MISSISSAUGA – The province’s Special Investigations Unit (SIU) has ruled “there are no reasonable grounds to believe” an OPP officer committed a criminal offence during an arrest that led to a woman breaking her arm about five months ago in Rockwood.
SIU director Joseph Martino released his official report on March 1. In it he describes a chaotic scene outside a Rockwood home on Sept. 19, 2020.
Wellington County OPP officers were called to the residence at 2:50pm for a report of mischief and an assault.
The SIU report states a man called 911 to report that he was assaulted by his girlfriend, who was also “hitting his vehicle and breaking everything in the house.”
Two OPP officers arrived at the scene, entered the open front door and “developed grounds to arrest” the 28-year-old woman, the report notes.
“Advised that she was going to be arrested, the complainant reacted with anger. She yanked her arm away from the [officer’s] hold and then ran into the backyard,” states Martino’s report.
The police officers gave chase and while in the backyard, the woman allegedly struck one of the officers in the face with an open hand.

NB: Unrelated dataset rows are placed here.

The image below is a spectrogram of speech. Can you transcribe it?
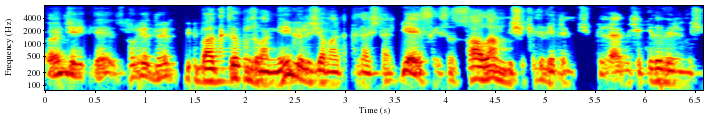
Öncelikle soruya dönüp bir baktığım zaman neyi göreceğim arkadaşlar? Y sayısı sağlam bir şekilde verilmiş, güzel bir şekilde verilmiş.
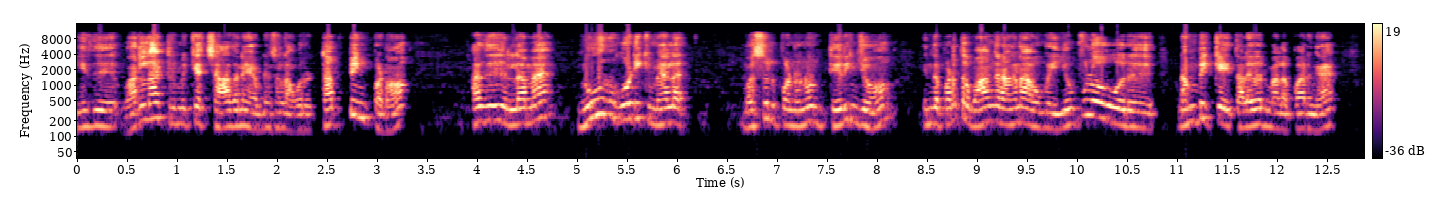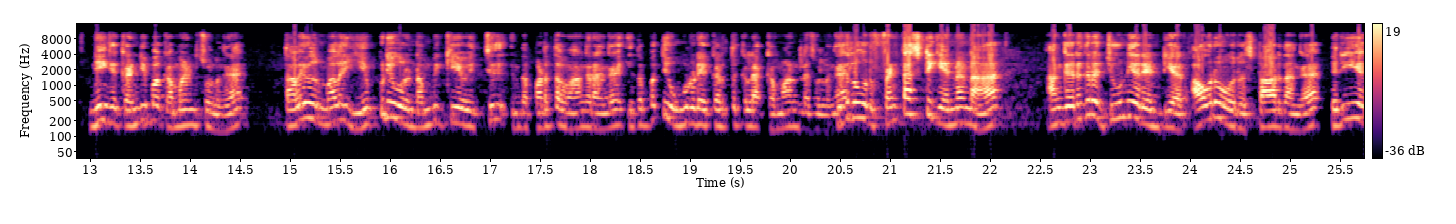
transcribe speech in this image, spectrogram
இது வரலாற்று மிக்க சாதனை அப்படின்னு சொல்லலாம். ஒரு டப்பிங் படம். அது இல்லாமல் நூறு கோடிக்கு மேலே வசூல் பண்ணணும்னு தெரிஞ்சும் இந்த படத்தை வாங்குறாங்கன்னா அவங்க எவ்வளோ ஒரு நம்பிக்கை தலைவர் மேலே பாருங்க. நீங்கள் கண்டிப்பாக கமெண்ட் சொல்லுங்க. தலைவர் மேலே எப்படி ஒரு நம்பிக்கையை வச்சு இந்த படத்தை வாங்குறாங்க? இதை பற்றி உங்களுடைய கருத்துக்களை கமெண்ட்ல சொல்லுங்க. இதில் ஒரு ஃபென்டாஸ்டிக் என்னன்னா அங்கே இருக்கிற ஜூனியர் என்டிஆர் அவரும் ஒரு ஸ்டார் தாங்க. பெரிய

During the “spirited confrontation” that followed, the woman “flailed her arms and legs, thrashed her body and resisted the officers’ efforts to bring her to the ground,” the report states, adding that during the struggle, the woman’s dog bit one of the police officers on the elbow.
The officers eventually took the woman to the ground and handcuffed her, the report notes.
The woman was taken to the Rockwood OPP detachment, “lodged in a cell” and released after a couple hours.
One month later, on Oct. 20, 2020, the woman returned to the OPP detachment to be fingerprinted with her right arm in a sling and “fresh stitches around her elbow”.
The SIU report states the woman told police “her arm was broken when she was arrested, and her injury required elbow replacement surgery.”
The SIU investigation was launched the following day.
In his findings, Martino stated the OPP officers “reacted without the use of weapons or strikes of any kind.
“Rather, they simply grappled with [the woman] over a period of some 30 to 45 seconds before they were eventually able to overpower and take her to the ground.
“There is nothing on this record to suggest the officers’ force was other than measured and reasonable.”
Martino acknowledged the OPP officers “may well have broken the complainant’s arm” when they yanked it behind her back to be handcuffed, but he also noted “there is evidence that the takedown may have caused or contributed to the injury.”
The report concludes the officers “had every reason to believe that the complainant was capable of continued violence,” so the officers acted “lawfully throughout their encounter with the complainant,” and therefore there “is no basis for proceeding with criminal charges in this case.”
To view the full SIU report, click here.